Return the data below exactly, but only from the line containing "Above is a spectrogram" through the line containing "Use this spectrogram", with both of those lines included.

•••

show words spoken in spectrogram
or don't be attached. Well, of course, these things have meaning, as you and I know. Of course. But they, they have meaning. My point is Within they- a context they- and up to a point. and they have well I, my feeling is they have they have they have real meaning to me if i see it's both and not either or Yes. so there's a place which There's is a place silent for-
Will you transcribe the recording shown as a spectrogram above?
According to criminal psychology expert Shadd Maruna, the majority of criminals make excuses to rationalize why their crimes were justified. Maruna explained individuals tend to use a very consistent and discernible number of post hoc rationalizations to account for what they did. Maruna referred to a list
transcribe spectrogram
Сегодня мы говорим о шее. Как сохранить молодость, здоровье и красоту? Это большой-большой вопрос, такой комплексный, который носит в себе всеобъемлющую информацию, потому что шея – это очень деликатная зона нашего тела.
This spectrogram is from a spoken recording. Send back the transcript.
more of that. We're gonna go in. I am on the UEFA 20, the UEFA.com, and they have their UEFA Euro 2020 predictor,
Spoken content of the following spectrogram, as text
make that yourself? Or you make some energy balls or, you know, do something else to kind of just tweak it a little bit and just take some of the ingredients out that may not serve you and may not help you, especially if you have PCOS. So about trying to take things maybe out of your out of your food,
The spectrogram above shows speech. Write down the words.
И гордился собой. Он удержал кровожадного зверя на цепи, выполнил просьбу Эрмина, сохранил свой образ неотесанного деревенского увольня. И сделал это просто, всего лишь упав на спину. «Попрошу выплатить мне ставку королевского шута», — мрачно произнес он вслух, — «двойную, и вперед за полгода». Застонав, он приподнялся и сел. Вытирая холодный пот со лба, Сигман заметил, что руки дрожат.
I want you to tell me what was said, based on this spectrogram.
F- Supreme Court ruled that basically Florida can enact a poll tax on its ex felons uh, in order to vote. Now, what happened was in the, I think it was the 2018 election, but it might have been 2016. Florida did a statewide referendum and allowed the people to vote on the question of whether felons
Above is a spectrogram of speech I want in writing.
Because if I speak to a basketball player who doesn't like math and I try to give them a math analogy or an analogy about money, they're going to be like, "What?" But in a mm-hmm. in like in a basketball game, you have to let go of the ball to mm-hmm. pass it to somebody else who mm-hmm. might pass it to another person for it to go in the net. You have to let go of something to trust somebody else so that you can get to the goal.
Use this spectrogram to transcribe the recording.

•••

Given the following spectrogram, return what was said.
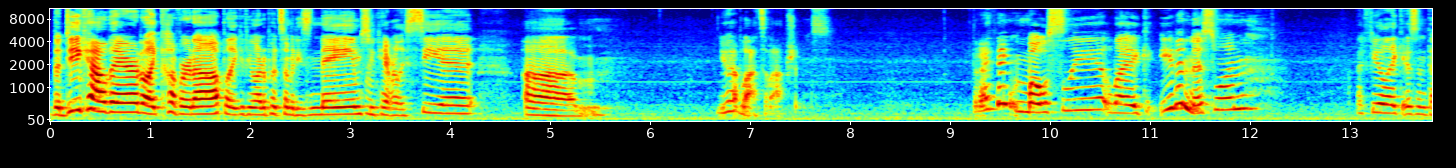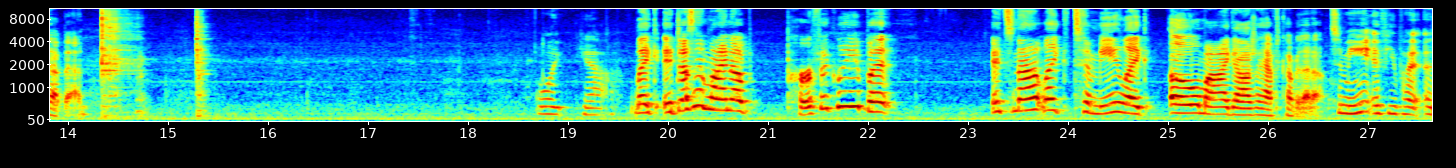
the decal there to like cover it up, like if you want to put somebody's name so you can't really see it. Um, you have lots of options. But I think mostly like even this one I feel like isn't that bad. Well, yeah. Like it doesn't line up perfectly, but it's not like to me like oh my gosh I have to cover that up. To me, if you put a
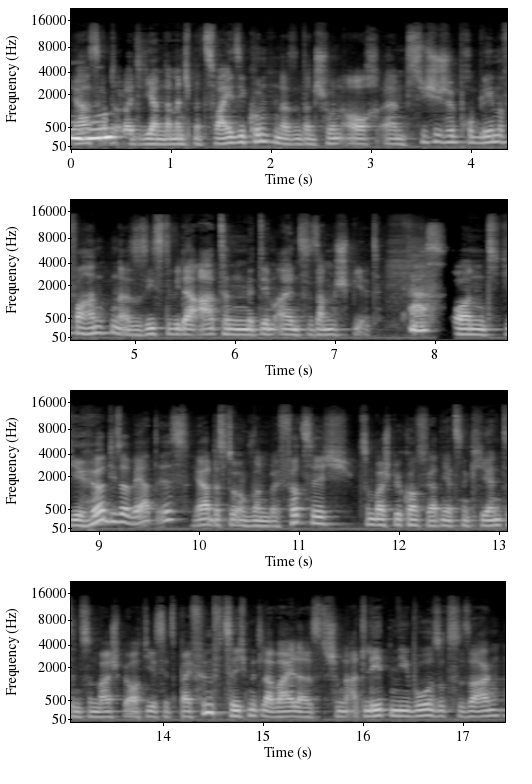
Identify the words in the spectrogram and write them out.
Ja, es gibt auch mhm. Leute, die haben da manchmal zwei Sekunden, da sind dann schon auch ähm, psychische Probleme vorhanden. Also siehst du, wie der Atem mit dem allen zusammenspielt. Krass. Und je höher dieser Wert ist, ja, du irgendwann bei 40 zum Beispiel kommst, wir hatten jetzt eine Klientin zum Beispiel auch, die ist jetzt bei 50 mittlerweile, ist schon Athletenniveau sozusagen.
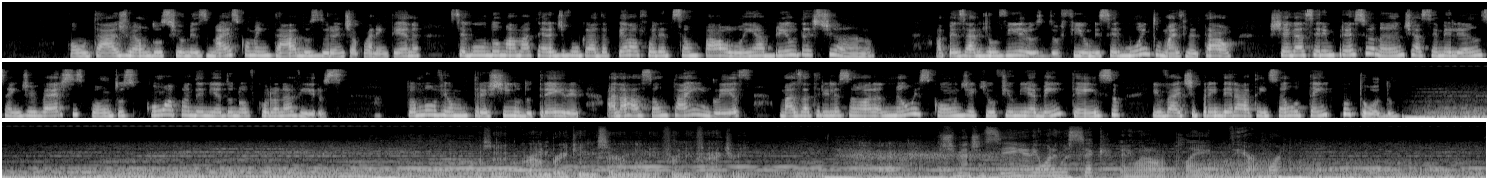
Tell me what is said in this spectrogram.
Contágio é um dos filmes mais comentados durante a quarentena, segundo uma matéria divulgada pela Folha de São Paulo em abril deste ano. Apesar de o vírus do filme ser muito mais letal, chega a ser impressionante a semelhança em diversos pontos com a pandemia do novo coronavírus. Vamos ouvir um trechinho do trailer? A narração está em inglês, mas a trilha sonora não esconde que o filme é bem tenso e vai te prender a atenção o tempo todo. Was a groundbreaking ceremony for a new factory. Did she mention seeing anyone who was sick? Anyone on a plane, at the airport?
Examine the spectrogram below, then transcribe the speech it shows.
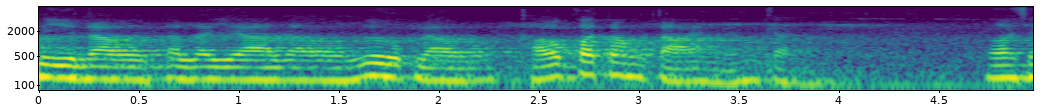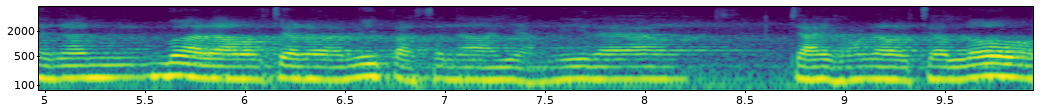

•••

### Answer:
Above is a spectrogram of speech I want in writing.
Because if I speak to a basketball player who doesn't like math and I try to give them a math analogy or an analogy about money, they're going to be like, "What?" But in a mm-hmm. in like in a basketball game, you have to let go of the ball to mm-hmm. pass it to somebody else who mm-hmm. might pass it to another person for it to go in the net. You have to let go of something to trust somebody else so that you can get to the goal.
Use this spectrogram to transcribe the recording.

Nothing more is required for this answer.